**Your task:** Lines from the one with "Mel spectrogram. When" through the end of the records, and no others, are what the answer should contain, copied exactly; please keep pictures out.

**Task input:**
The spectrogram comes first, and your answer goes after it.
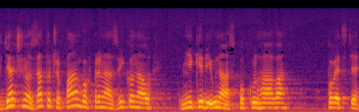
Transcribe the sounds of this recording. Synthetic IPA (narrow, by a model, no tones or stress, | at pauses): vɟat͡ʃnɔzzat̪ɔt͡ʃɔpaːnbɔxpɾɛnaːzʋikɔnal | ɲɪɛkɛd̪iunaːspɔkulɦaːʋa | pɔʋɛt͡scɛ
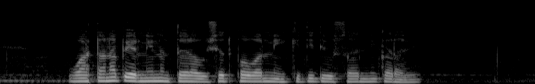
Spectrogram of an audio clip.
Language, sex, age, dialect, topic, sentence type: Marathi, male, 25-30, Standard Marathi, agriculture, question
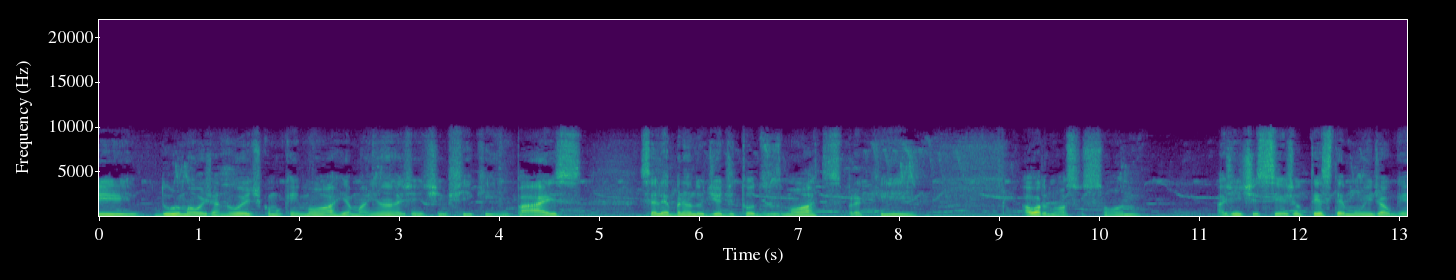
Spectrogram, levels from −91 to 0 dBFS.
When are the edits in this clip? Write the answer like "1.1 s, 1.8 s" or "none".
9.4 s

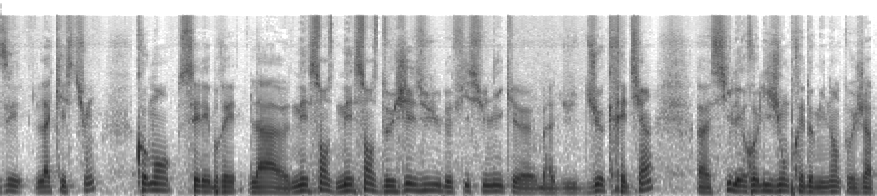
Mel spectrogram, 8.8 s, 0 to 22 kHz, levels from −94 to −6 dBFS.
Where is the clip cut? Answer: 1.3 s, 3.4 s

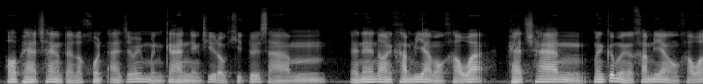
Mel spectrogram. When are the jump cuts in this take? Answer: 5.9 s

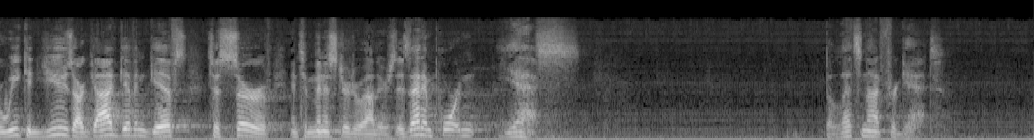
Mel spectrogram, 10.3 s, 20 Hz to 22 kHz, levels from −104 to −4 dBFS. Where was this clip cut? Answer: none

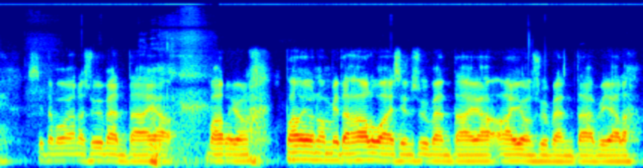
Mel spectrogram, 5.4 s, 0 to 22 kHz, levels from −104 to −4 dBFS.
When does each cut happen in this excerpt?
2.3 s

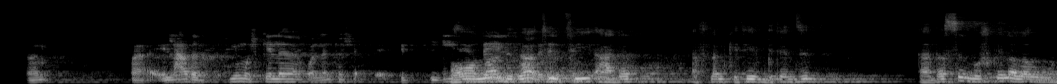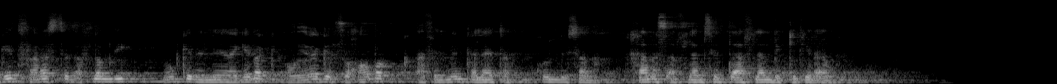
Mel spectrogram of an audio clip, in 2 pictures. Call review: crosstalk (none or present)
present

**Expected answer:**
Mel spectrogram. When are the jump cuts in this take? Answer: 5.9 s

Mel spectrogram, 10.3 s, 20 Hz to 22 kHz, levels from −104 to −4 dBFS. Where was this clip cut? Answer: none

Mel spectrogram, 5.4 s, 0 to 22 kHz, levels from −104 to −4 dBFS.
When does each cut happen in this excerpt?
2.3 s

Mel spectrogram of an audio clip, in 2 pictures. Call review: crosstalk (none or present)
present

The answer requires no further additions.